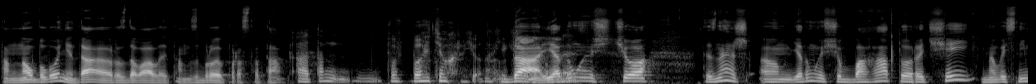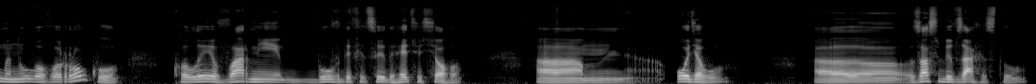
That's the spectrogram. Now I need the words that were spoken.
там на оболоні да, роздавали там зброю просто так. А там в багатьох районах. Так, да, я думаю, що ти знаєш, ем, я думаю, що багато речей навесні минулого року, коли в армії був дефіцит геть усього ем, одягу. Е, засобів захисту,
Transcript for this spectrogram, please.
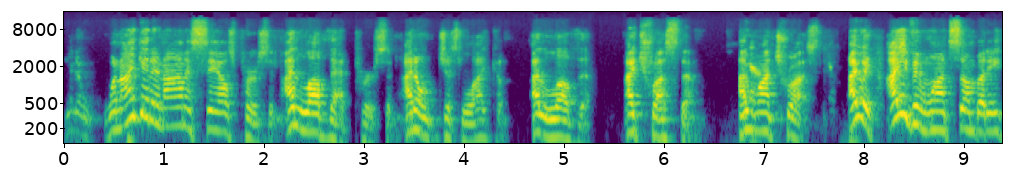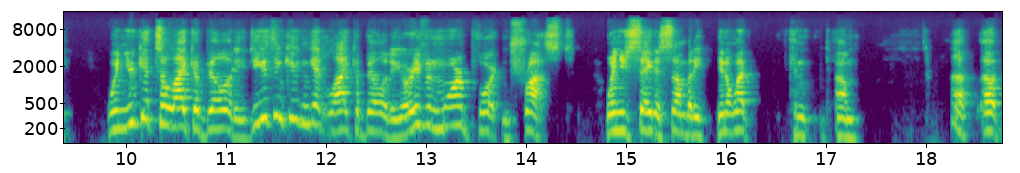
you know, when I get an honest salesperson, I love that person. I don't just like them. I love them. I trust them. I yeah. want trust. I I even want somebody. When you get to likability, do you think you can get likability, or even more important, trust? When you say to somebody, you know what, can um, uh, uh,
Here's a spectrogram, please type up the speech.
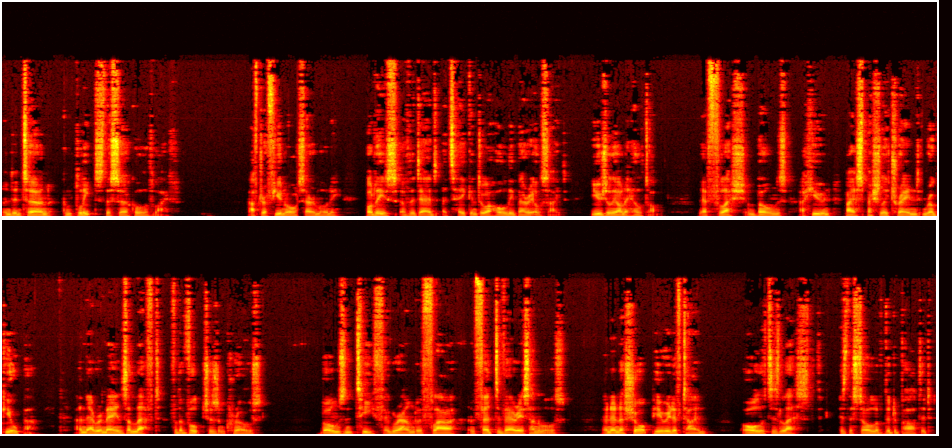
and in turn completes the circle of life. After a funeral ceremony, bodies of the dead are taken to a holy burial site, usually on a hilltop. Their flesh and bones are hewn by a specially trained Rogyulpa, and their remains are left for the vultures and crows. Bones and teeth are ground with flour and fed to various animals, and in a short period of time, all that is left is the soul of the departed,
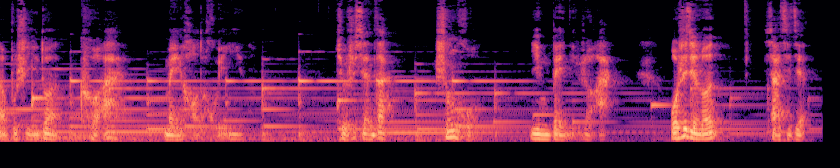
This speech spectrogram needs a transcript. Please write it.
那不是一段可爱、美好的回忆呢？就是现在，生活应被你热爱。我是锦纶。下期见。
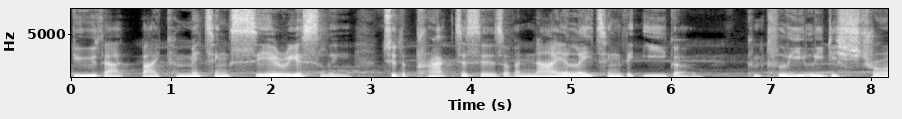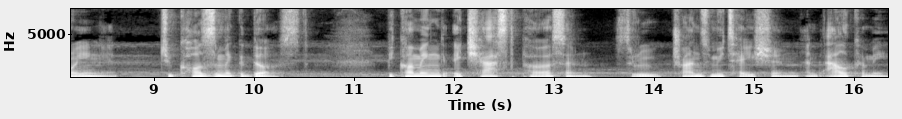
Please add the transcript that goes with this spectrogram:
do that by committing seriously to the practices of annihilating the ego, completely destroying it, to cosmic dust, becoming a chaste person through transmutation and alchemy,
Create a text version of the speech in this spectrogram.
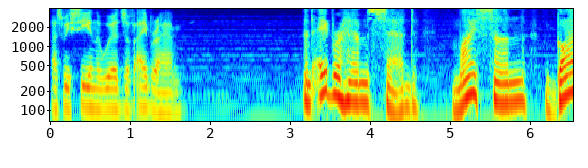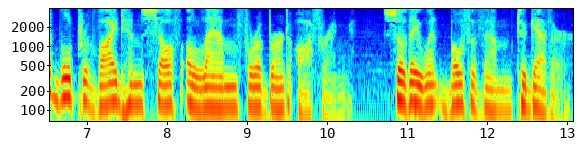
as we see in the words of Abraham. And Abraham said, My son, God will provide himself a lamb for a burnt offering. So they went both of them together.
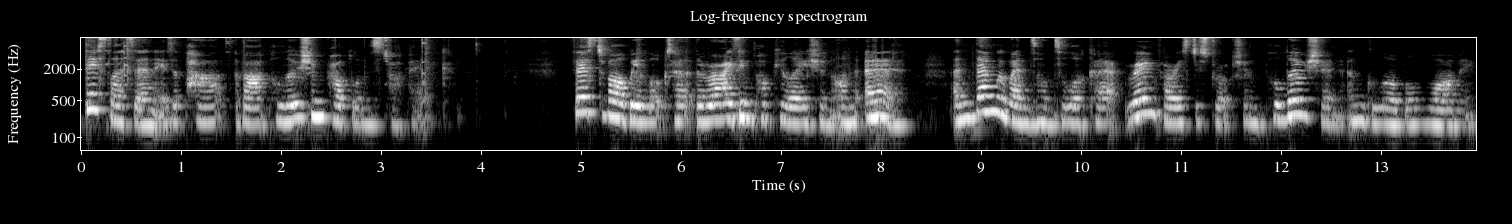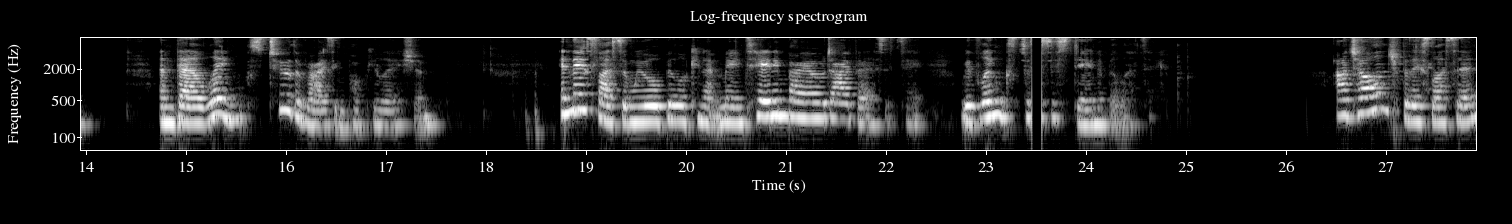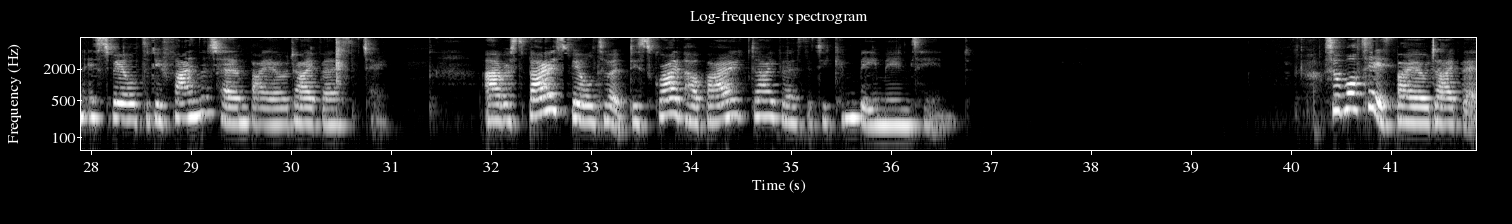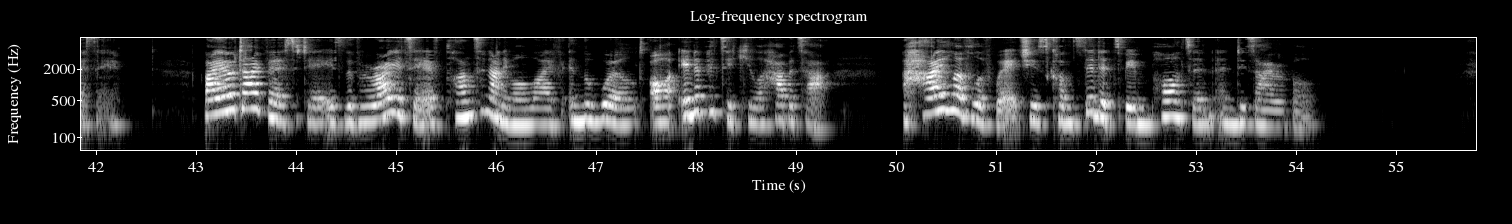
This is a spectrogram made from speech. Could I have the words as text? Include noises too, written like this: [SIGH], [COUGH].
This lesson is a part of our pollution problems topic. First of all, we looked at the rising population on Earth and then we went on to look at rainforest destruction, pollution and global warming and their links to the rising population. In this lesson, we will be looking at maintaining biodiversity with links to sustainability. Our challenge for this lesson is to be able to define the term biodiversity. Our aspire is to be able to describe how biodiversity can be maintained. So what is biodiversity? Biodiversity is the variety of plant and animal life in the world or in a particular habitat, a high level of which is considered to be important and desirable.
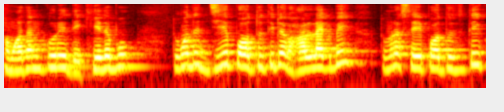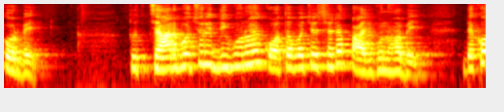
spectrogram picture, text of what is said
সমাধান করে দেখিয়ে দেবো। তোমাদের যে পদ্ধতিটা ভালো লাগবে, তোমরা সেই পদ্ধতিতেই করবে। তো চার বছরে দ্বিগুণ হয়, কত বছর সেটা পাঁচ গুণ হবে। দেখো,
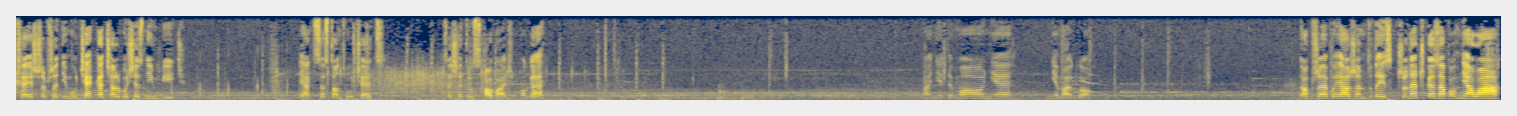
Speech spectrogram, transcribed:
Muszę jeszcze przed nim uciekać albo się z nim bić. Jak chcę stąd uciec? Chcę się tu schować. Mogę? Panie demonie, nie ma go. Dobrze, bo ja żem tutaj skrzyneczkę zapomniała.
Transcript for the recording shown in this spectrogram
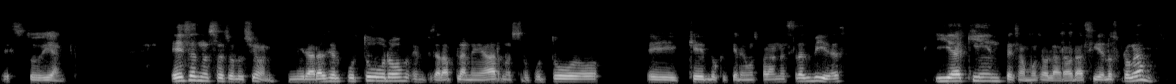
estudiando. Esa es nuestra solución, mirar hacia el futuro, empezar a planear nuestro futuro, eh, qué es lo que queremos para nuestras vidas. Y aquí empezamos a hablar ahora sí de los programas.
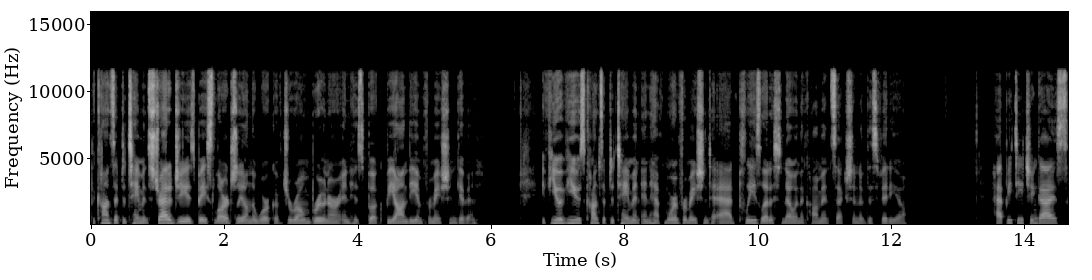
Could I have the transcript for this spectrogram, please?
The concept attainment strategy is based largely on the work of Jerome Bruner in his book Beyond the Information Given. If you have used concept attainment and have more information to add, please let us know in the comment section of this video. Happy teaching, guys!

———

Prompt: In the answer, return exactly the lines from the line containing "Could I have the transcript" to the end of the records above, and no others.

Response area:
Could I have the transcript for this spectrogram, please?
The concept attainment strategy is based largely on the work of Jerome Bruner in his book Beyond the Information Given. If you have used concept attainment and have more information to add, please let us know in the comment section of this video. Happy teaching, guys!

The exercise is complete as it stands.